Send to

Choose Destination
J Exp Biol. 2003 Oct;206(Pt 19):3391-404.

Lung ventilation during treadmill locomotion in a terrestrial turtle, Terrapene carolina.

Author information

Graduate Program in Organismic and Evolutionary Biology, University of Massachusetts-Amherst, 611 North Pleasant Street, Amherst, MA 01003, USA.

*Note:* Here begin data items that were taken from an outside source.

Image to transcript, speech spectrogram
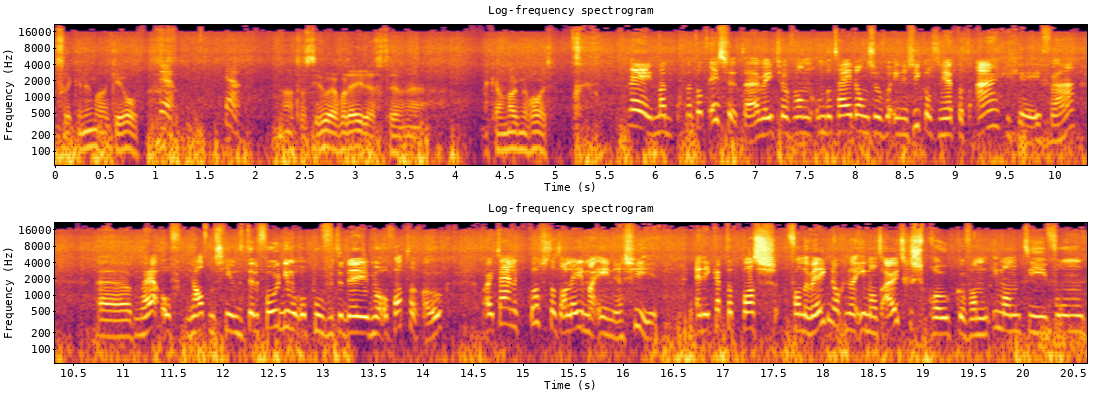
Flikker nu maar een keer op. ja. ja. Nou, toen was hij heel erg beledigd. En, eh, ik heb hem nooit meer gehoord. Nee, maar, dat is het. Hè. Weet je, van, omdat hij dan zoveel energie kost en je hebt dat aangegeven. Ehm, hè, of je had misschien de telefoon niet meer op hoeven te nemen of wat dan ook. Maar uiteindelijk kost dat alleen maar energie. En ik heb dat pas van de week nog naar iemand uitgesproken. Van iemand die vond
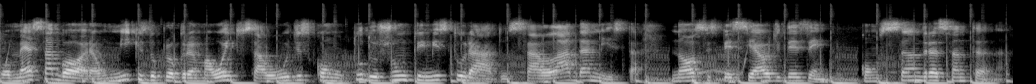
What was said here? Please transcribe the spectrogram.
Começa agora o mix do programa Oito Saúdes com o Tudo Junto e Misturado, Salada Mista, nosso especial de dezembro, com Sandra Santana.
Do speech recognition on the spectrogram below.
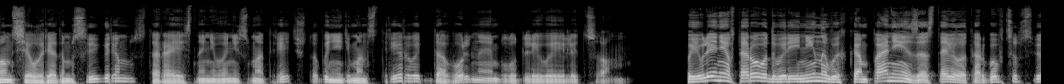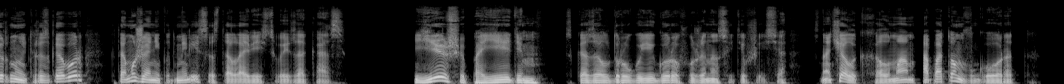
Он сел рядом с Игорем, стараясь на него не смотреть, чтобы не демонстрировать довольное блудливое лицом. Появление второго дворянина в их компании заставило торговцев свернуть разговор, к тому же они подмели со стола весь свой заказ. «Ешь и поедем», — сказал другу Егоров, уже насытившийся. «Сначала к холмам, а потом в город».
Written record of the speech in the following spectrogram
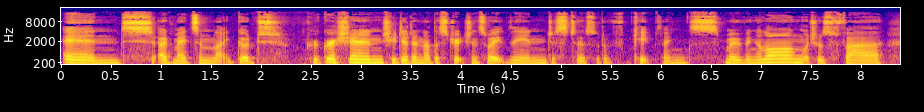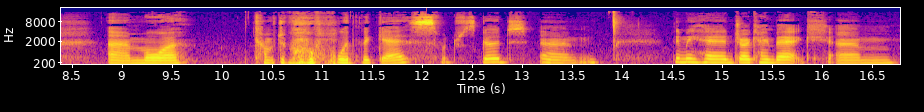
and I'd made some like good progression. She did another stretch and sweep then just to sort of keep things moving along, which was far um, more comfortable with the gas, which was good. Um, then we had Joe came back. Um,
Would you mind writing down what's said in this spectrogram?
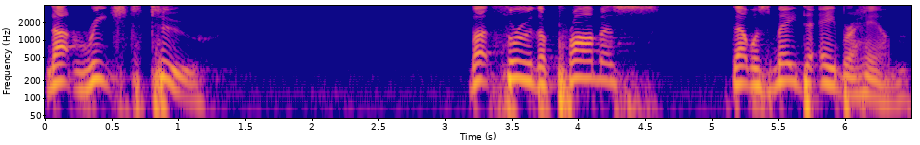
not reached to, but through the promise that was made to Abraham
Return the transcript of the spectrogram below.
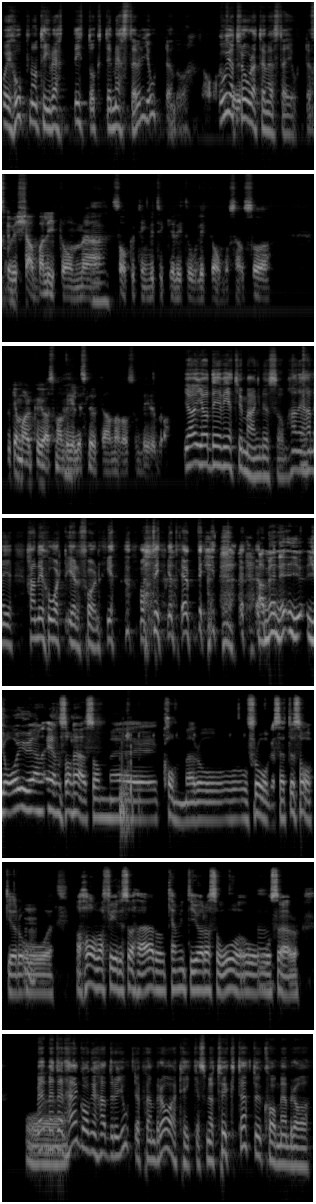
få ihop någonting vettigt och det mesta är väl gjort ändå. Ja, Jo, jag vi- tror att det mesta är gjort. Då Ändå. ska vi tjabba lite om eh, Ja. saker och ting vi tycker lite olika om och sen så brukar Marco göra som han vill i slutändan och så blir det bra. Ja, ja, det vet ju Magnus om. Han är, han är, han är hårt erfaren av det, den biten. Ja, men jag är ju en, en sån här som eh, kommer och, och frågasätter saker. Och, Jaha, varför är det så här? Och kan vi inte göra så? Och, och så här. Och, Men, men den eh, här gången hade du gjort det på en bra artikel som jag tyckte att du kom med en bra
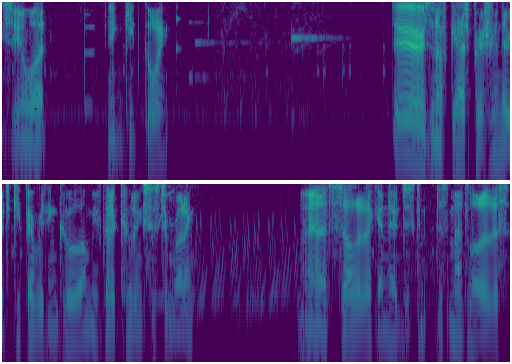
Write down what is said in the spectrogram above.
So you know what? I can keep going. There's enough gas pressure in there to keep everything cool, and we've got a cooling system running. And that's solid. I can now dis dismantle all of this.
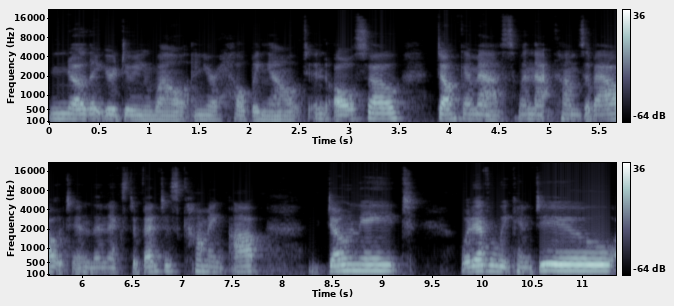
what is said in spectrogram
Know that you're doing well and you're helping out. And also Dunk MS when that comes about and the next event is coming up. Donate whatever we can do.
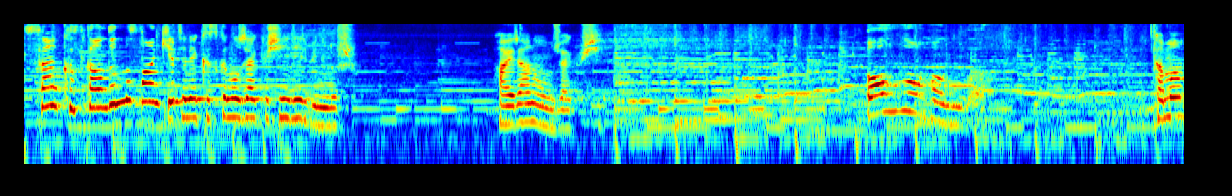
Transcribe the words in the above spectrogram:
Sen kıskandın mı sanki? Yetenek kıskanılacak bir şey değil Binnur. Hayran olacak bir şey. Allah Allah. Tamam.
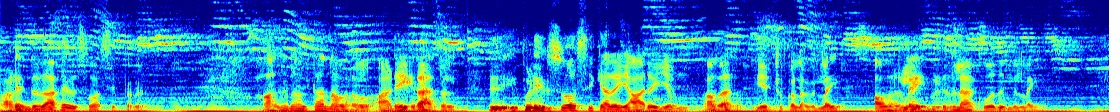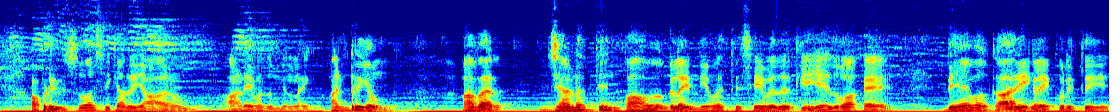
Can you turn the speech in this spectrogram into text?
அடைந்ததாக விசுவாசிப்பது. அதனால் தான் அவர்கள் அடைகிறார்கள். இப்படி விசுவாசிக்காத யாரையும் அவர் ஏற்றுக்கொள்ளவில்லை. அவர்களை விடுதலாக்குவதும் இல்லை. அப்படி விசுவாசிக்காத யாரும் அடைவதும் இல்லை. அன்றியும் அவர் ஜனத்தின் பாவங்களை நிவர்த்தி செய்வதற்கு ஏதுவாக தேவ காரியங்களை குறித்து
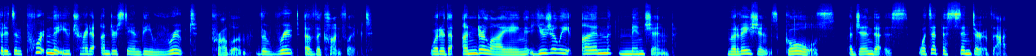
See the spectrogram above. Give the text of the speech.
But it's important that you try to understand the root problem, the root of the conflict. What are the underlying, usually unmentioned motivations, goals, agendas? What's at the center of that?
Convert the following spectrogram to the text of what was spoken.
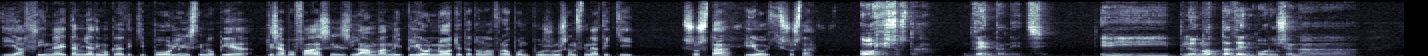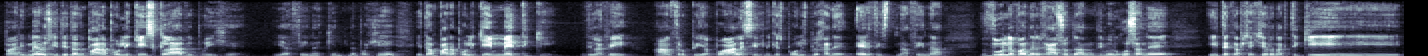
Η Αθήνα ήταν μια δημοκρατική πόλη στην οποία τις αποφάσεις λάμβανε η πλειονότητα των ανθρώπων που ζούσαν στην Αττική. Σωστά ή όχι σωστά; Όχι σωστά. Δεν ήταν έτσι. Η πλειονότητα δεν μπορούσε να πάρει μέρο γιατί ήταν πάρα πολύ και οι σκλάβοι που είχε η Αθήνα εκείνη την εποχή, ήταν πάρα πολύ και οι μέτικοι. Δηλαδή άνθρωποι από άλλες ελληνικές πόλεις που είχαν έρθει στην Αθήνα, δούλευαν, εργάζονταν, δημιουργούσαν είτε κάποια χειρονακτική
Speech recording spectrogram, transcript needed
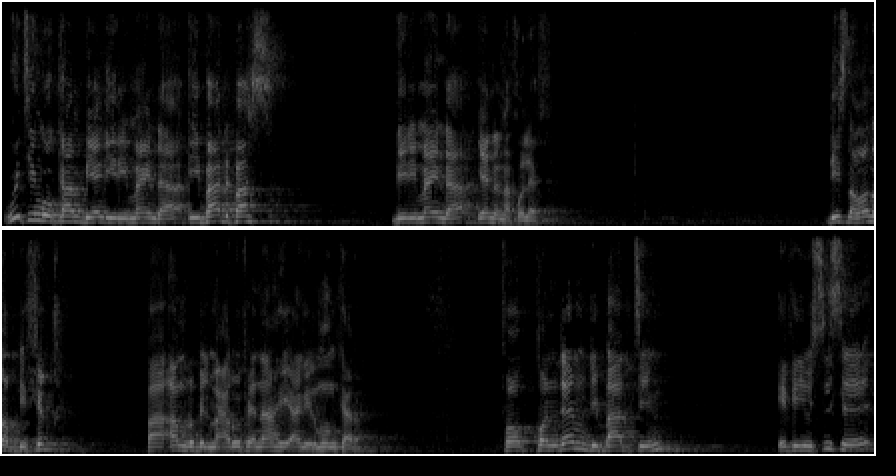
which thing will come behind the reminder, a bad pass, the reminder, yana for left. This is one of the fiqh, fa amru bil ma'ruf nahi anil munkar. For condemn the bad thing, if you see say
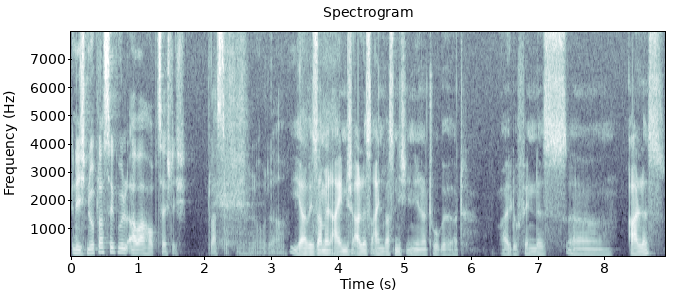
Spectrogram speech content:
Nicht nur Plastikmüll, aber hauptsächlich Plastikmüll, oder? Ja, wir sammeln eigentlich alles ein, was nicht in die Natur gehört. Weil du findest äh, alles,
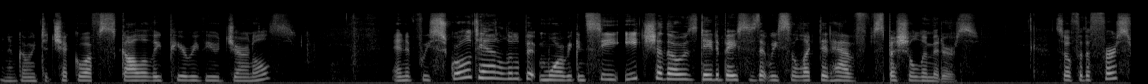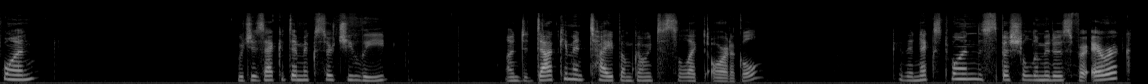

The limb girdles and lungs of turtles are both located within the bony shell, and therefore limb movements during locomotion could affect breathing performance. A mechanical conflict between locomotion and lung ventilation has been reported in adult green sea turtles, Chelonia mydas, in which breathing stops during terrestrial locomotion and resumes during pauses between bouts of locomotion. We measured lung ventilation during treadmill locomotion using pneumotach masks in three individual Terrapene carolina (mass 304-416 g) and found no consistent mechanical effects of locomotion on breathing performance. Relatively small tidal volumes (2.2+/-1.4 ml breath(-1); mean +/- S.D., N=3 individuals) coupled with high breath frequencies (36.6+/-26.4 breaths min(-1); mean +/- S.D., N=3 individuals) during locomotion yield mass-specific minute volumes that are higher than any previously reported for turtles (264+/-64 ml min kg(-1); mean +/- S.D., N=3 individuals). Minute volume was higher during locomotion than during recovery from exercise (P<0.01; paired t-test), and tidal volumes measured during locomotion were not significantly different from values measured during brief pauses between locomotor bouts or during recovery from exercise (P>0.05; two-way ANOVA). Since locomotion does not appear to conflict with breathing performance, the mechanism of lung ventilation must be either independent of, or coupled to, the stride cycle. The timing of peak airflow from breaths occurring during locomotion does not show any fixed phase relationship with the stride cycle. Additionally, the peak values of inhalatory and exhalatory airflow rates do not differ consistently with respect to the stride cycle. Together, these data indicate that T. carolina is not using respiratory-locomotor coupling and limb and girdle movements do not contribute to lung ventilation during locomotion. X-ray video recordings indicate that lung ventilation is achieved via bilateral activity of the transverse (exhalatory) and oblique (inhalatory) abdominal muscles. This specialized abdominal ventilation mechanism may have originally circumvented a mechanical conflict between breathing and locomotion in the ancestor of turtles and subsequently allowed the ribs to abandon their role in lung ventilation and to fuse to form the shell.

[Indexed for MEDLINE]
Free full text

Supplemental Content

Full text links

Icon for HighWire
Loading ...
Support Center